%%

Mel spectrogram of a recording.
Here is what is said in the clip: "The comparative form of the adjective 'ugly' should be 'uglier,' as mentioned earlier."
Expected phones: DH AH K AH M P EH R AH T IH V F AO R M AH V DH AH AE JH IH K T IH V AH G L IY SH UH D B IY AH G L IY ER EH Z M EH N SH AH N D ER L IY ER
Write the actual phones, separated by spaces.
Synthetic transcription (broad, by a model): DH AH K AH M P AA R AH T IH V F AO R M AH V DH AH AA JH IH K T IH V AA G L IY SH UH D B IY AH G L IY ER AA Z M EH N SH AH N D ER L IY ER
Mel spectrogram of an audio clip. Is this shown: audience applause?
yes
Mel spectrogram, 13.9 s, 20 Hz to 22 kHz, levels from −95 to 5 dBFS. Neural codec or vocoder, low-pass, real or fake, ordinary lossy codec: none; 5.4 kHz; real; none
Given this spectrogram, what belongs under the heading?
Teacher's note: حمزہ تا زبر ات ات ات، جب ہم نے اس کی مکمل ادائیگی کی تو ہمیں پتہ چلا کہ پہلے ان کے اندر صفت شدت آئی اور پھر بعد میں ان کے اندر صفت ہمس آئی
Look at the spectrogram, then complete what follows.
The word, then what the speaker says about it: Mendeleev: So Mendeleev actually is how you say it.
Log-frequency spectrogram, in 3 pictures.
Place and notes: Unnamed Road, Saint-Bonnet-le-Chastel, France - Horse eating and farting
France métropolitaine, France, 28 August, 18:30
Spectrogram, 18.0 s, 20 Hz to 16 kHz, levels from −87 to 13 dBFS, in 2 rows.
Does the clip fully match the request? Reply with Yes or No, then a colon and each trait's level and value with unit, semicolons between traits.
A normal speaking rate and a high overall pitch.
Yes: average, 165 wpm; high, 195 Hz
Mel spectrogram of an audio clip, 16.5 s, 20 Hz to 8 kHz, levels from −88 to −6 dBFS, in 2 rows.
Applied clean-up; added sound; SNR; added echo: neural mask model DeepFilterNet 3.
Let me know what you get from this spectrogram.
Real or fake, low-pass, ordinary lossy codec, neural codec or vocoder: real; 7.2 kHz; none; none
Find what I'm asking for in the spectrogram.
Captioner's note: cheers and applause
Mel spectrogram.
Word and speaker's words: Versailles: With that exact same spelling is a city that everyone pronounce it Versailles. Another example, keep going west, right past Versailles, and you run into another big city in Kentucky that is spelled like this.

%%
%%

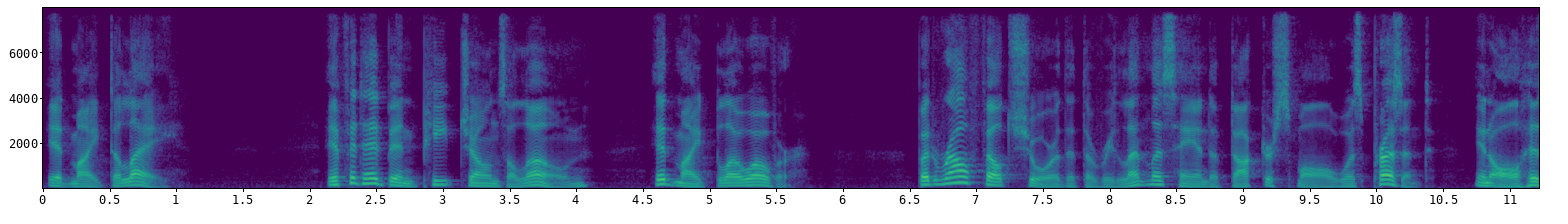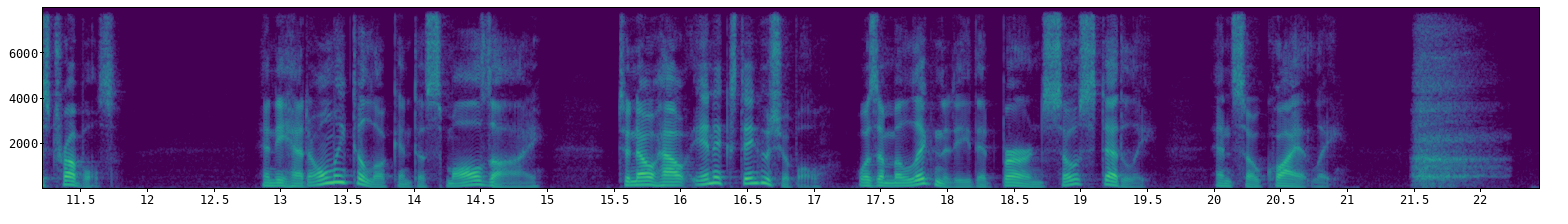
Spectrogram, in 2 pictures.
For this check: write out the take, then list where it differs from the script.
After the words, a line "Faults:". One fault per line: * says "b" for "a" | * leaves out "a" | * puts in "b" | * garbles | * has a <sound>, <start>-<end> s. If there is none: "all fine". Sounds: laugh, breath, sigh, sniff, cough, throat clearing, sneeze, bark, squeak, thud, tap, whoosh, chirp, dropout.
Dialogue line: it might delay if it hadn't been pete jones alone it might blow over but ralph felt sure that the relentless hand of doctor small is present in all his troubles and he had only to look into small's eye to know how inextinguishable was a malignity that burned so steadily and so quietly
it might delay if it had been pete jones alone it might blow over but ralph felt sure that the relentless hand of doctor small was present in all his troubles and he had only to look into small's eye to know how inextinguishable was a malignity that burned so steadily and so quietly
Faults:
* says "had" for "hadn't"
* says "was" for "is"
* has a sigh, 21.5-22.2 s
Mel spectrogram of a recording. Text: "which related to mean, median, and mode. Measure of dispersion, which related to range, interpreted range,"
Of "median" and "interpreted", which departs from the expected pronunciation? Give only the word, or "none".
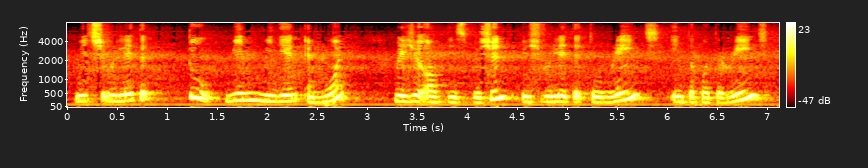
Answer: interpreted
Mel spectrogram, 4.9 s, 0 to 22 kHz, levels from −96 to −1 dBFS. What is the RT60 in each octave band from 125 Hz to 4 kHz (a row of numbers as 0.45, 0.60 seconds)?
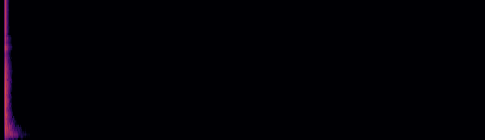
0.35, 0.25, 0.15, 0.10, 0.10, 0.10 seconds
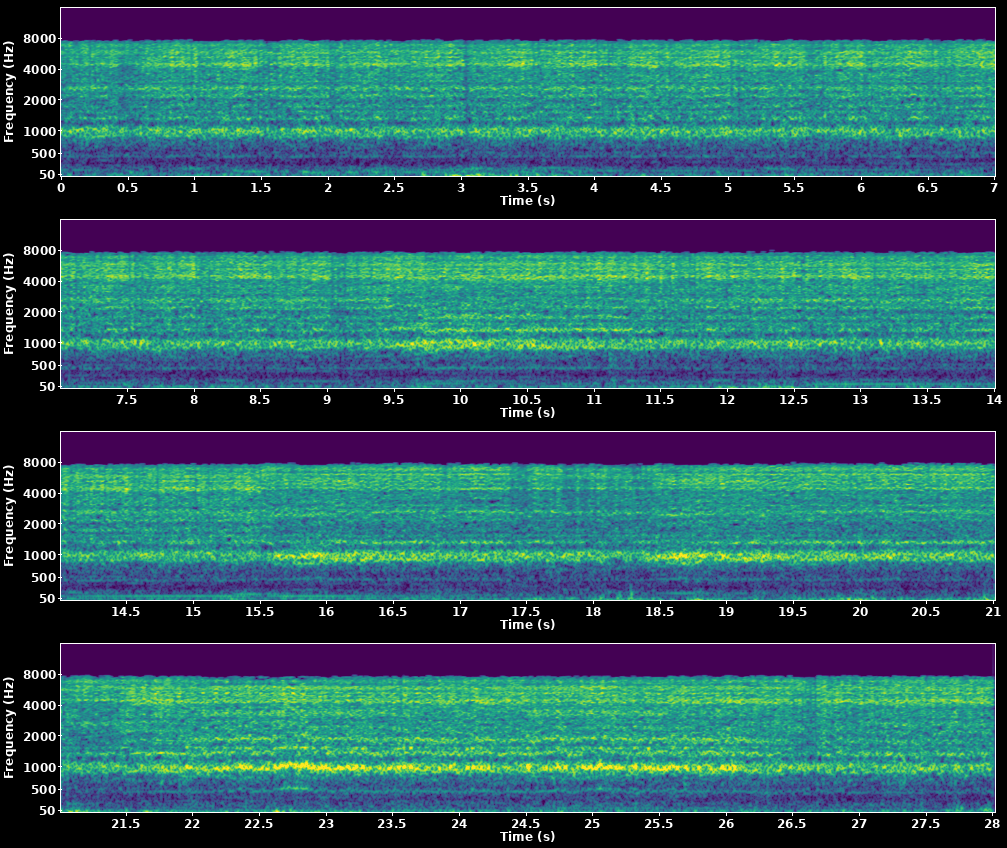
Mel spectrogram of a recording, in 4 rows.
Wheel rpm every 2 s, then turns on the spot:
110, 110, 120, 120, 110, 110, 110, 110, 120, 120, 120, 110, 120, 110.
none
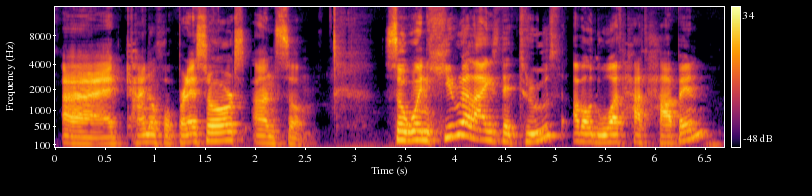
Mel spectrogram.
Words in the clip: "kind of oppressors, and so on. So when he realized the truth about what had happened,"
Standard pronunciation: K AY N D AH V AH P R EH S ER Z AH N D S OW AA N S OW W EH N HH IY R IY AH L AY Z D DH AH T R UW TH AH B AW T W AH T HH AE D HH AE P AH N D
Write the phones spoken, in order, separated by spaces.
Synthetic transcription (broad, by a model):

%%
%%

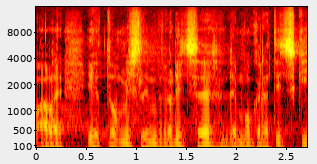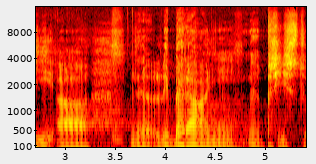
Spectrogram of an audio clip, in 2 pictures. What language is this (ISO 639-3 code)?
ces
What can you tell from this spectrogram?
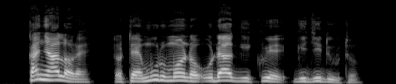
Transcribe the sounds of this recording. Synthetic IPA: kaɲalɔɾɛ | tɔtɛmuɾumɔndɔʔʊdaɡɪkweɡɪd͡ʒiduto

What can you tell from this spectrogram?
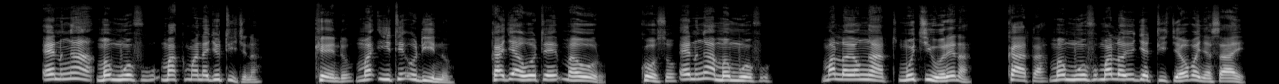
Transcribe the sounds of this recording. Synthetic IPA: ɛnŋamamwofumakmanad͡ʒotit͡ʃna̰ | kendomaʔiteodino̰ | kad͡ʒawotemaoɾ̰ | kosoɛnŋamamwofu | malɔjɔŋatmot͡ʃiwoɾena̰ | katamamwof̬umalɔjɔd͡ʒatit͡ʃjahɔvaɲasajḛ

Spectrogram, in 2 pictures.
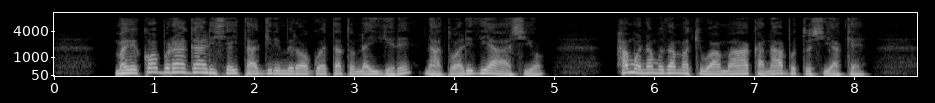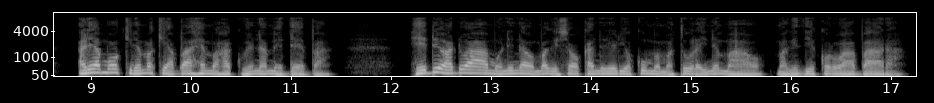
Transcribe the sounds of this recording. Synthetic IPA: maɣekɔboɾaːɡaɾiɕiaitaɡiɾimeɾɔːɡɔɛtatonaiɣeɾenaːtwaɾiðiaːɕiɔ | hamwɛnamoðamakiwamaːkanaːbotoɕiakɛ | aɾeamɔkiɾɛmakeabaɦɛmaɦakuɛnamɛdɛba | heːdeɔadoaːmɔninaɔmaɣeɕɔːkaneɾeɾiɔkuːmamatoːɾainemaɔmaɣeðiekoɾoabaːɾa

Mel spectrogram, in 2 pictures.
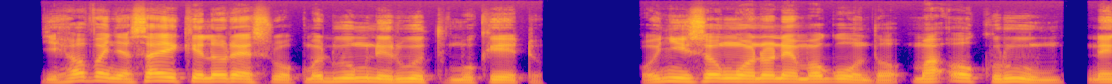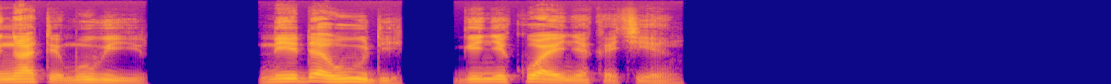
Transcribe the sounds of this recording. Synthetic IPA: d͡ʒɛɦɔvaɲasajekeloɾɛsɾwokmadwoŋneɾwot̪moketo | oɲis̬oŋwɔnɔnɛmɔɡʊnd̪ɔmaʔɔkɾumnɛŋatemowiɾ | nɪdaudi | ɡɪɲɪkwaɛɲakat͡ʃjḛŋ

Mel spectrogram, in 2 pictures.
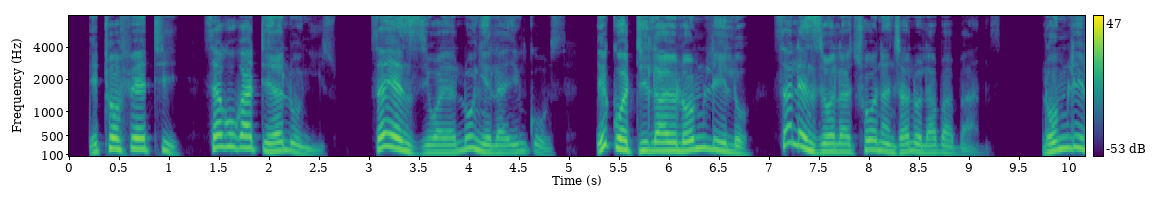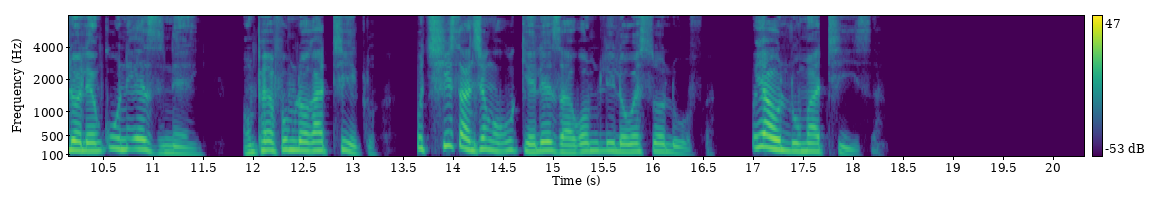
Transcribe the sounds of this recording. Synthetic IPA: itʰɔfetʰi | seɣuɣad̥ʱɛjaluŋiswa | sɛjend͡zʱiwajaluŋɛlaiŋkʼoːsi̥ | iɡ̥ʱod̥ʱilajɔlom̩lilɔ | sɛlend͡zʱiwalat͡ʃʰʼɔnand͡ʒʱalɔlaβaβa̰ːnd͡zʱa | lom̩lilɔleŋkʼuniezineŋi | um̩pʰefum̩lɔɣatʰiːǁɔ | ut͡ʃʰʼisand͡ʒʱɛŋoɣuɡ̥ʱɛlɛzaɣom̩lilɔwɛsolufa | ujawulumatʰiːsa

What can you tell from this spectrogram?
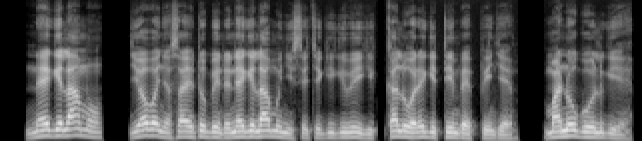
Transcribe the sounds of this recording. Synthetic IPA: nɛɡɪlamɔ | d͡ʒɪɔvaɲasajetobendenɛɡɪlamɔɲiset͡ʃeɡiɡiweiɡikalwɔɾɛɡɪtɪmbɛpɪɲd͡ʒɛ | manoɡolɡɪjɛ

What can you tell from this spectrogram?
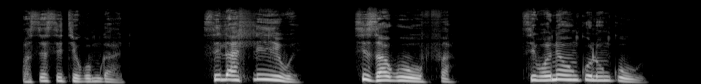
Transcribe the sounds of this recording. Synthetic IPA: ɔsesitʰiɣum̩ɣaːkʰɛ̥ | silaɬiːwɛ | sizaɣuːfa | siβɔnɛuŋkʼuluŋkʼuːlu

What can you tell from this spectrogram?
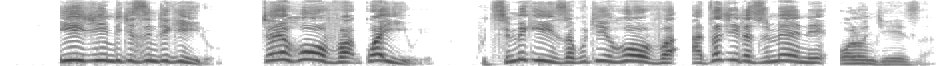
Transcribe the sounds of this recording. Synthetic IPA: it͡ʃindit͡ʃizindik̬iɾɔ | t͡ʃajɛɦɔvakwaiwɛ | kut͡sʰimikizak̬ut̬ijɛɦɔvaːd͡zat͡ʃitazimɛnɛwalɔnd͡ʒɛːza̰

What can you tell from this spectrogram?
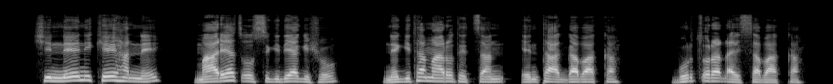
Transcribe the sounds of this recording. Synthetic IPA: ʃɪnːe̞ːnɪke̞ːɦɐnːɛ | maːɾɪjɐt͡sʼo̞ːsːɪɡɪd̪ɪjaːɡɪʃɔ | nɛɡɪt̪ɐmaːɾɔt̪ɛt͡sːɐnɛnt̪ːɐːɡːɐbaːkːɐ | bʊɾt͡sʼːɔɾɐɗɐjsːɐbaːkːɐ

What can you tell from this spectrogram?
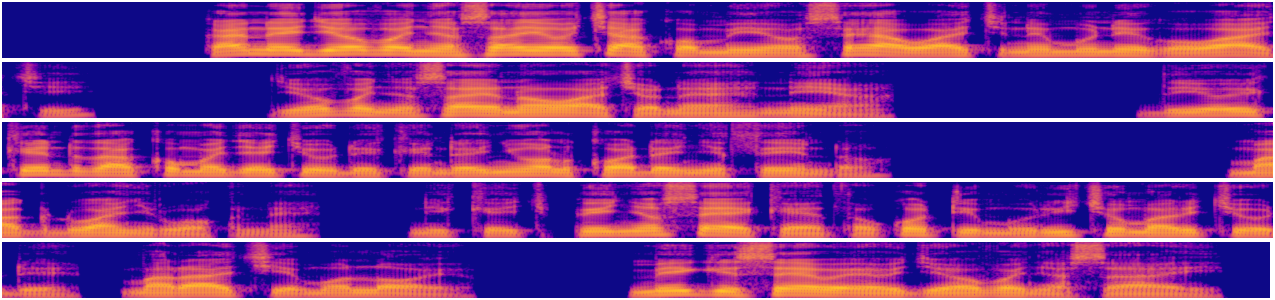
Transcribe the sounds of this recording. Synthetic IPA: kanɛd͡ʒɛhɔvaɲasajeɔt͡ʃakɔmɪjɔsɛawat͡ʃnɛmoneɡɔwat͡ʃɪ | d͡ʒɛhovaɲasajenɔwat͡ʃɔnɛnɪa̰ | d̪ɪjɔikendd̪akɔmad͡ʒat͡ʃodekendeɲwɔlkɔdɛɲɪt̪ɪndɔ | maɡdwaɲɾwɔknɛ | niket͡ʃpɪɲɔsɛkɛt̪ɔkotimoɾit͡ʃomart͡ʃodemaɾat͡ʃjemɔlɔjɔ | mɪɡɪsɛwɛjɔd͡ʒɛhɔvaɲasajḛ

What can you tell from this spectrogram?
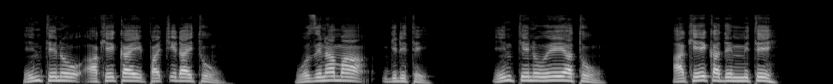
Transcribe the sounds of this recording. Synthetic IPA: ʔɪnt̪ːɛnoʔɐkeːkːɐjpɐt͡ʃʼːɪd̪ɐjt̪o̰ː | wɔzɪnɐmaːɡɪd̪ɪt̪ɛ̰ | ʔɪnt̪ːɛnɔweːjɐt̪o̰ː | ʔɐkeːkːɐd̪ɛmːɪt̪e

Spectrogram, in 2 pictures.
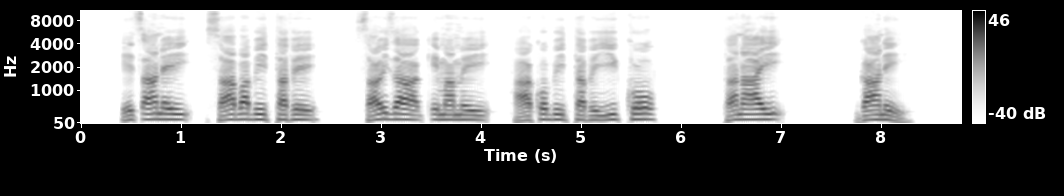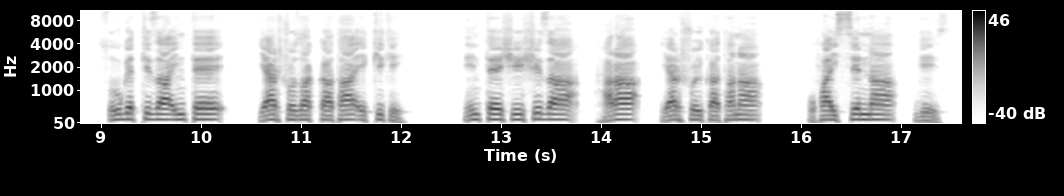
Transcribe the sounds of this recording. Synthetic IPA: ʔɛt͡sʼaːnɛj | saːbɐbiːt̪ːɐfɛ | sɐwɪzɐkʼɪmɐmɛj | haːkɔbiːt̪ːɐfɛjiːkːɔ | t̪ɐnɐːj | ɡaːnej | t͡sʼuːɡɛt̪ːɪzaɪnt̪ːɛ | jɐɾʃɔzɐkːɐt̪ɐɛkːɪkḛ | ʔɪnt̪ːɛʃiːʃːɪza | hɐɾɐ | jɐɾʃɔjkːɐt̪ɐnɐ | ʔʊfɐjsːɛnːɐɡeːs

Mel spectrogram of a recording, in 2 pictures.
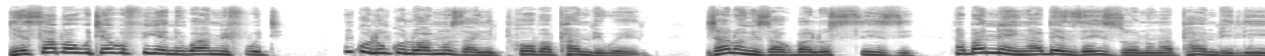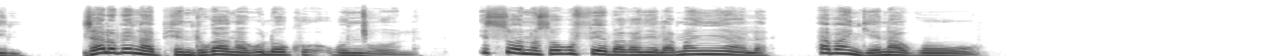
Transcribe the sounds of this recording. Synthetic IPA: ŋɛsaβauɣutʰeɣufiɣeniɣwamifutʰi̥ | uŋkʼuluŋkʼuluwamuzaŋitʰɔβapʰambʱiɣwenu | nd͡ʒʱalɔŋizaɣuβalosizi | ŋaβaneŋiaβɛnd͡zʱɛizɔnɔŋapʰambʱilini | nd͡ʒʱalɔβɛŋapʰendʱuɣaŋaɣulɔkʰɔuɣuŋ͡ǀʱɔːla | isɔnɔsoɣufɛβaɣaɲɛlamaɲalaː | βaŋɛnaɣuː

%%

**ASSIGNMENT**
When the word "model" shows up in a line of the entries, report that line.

**TASK RESPONSE**
Synthetic transcription (broad, by a model): DH AH K AH M P AA R AH T IH V F AO R M AH V DH AH AA JH IH K T IH V AA G L IY SH UH D B IY AH G L IY ER AA Z M EH N SH AH N D ER L IY ER
Applied clean-up; added sound; SNR; added echo: neural mask model DeepFilterNet 3.
Synthetic transcription (broad, by a model):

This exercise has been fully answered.